*** Block opens ***

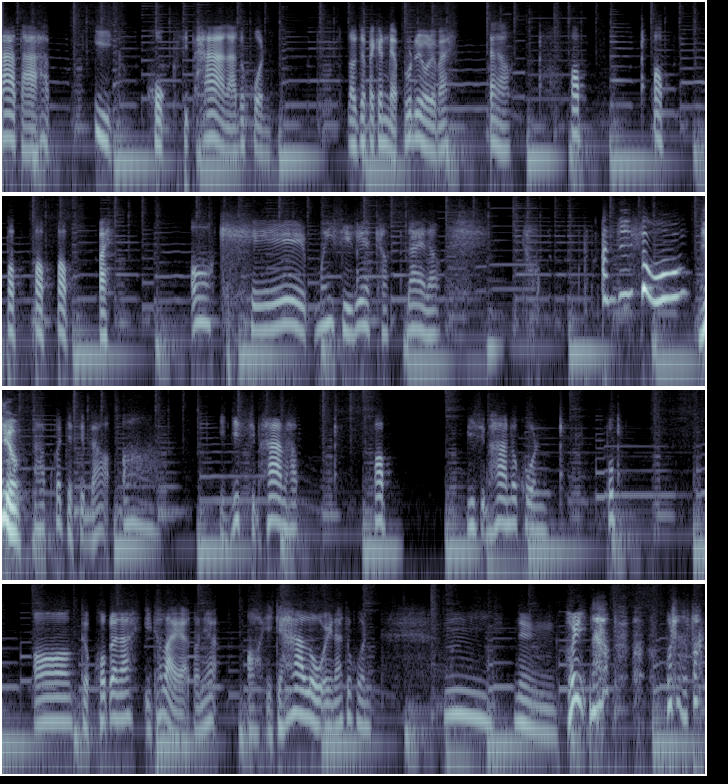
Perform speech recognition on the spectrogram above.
5 ตาครับ อีก 65 นะทุกคน เราจะไปกันแบบรวดเร็วเลยไหมได้แล้วป๊อปป๊อปป๊อปป๊อปป๊อปไป โอเค ไม่ซีเรียสครับ ได้แล้ว ที่สองเยี่ยมครับก็70แล้วอ้ออีก25นะครับป๊อป25ทุกคนปุ๊บอ๋อเกือบครบแล้วนะอีกเท่าไหร่อะตอนเนี้ยอ๋ออีกแค่ห้าโลเองนะทุกคน อืมหนึ่งเฮ้ยน้ำ what the fuck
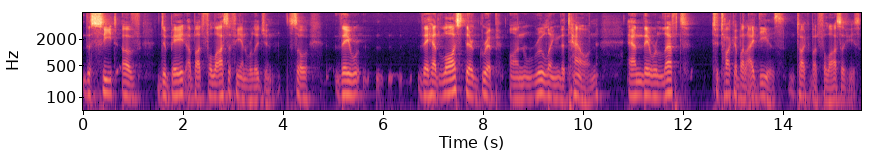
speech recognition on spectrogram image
the seat of debate about philosophy and religion. So they were, they had lost their grip on ruling the town, and they were left to talk about ideas, talk about philosophies.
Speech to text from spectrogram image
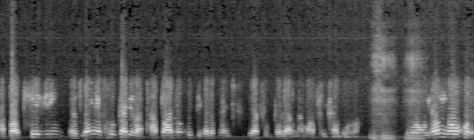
about saving as long as go ka dira phapano go development ya football ya rena mo Borwa. Mhm. So we don't know gore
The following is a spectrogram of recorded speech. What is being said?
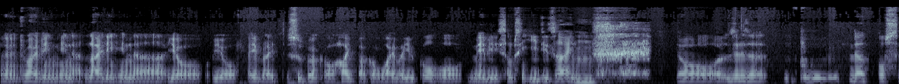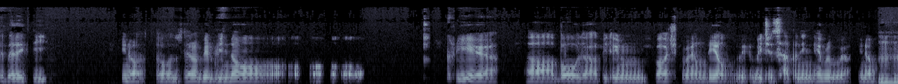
uh, driving in a riding in uh, your your favorite supercar, hypercar, whatever you call, or maybe something he designed. hmm So there is a that possibility, you know. So there will be no clear uh, border between virtual and real, which is happening everywhere, you know. hmm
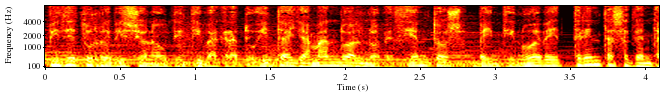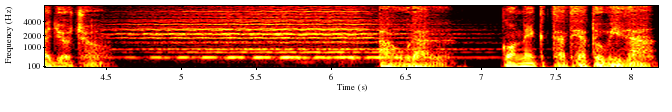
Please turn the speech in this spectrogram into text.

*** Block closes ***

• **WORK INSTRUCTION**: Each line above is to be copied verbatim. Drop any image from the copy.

• **ANSWER FOR THE TASK**:
Perform speech recognition on the spectrogram above.
5 ตาครับ อีก 65 นะทุกคน เราจะไปกันแบบรวดเร็วเลยไหมได้แล้วป๊อปป๊อปป๊อปป๊อปป๊อปไป โอเค ไม่ซีเรียสครับ ได้แล้ว ที่สองเยี่ยมครับก็70แล้วอ้ออีก25นะครับป๊อป25ทุกคนปุ๊บอ๋อเกือบครบแล้วนะอีกเท่าไหร่อะตอนเนี้ยอ๋ออีกแค่ห้าโลเองนะทุกคน อืมหนึ่งเฮ้ยน้ำ what the fuck
speech recognition on spectrogram image
the seat of debate about philosophy and religion. So they were, they had lost their grip on ruling the town, and they were left to talk about ideas, talk about philosophies.
Speech to text from spectrogram image
about saving as long as go ka dira phapano go development ya football ya rena mo Borwa. Mhm. So we don't know gore
The following is a spectrogram of recorded speech. What is being said?
uh, driving in a riding in uh, your your favorite supercar, hypercar, whatever you call, or maybe something he designed. hmm So there is a that possibility, you know. So there will be no clear uh, border between virtual and real, which is happening everywhere, you know. hmm
Please turn the speech in this spectrogram into text.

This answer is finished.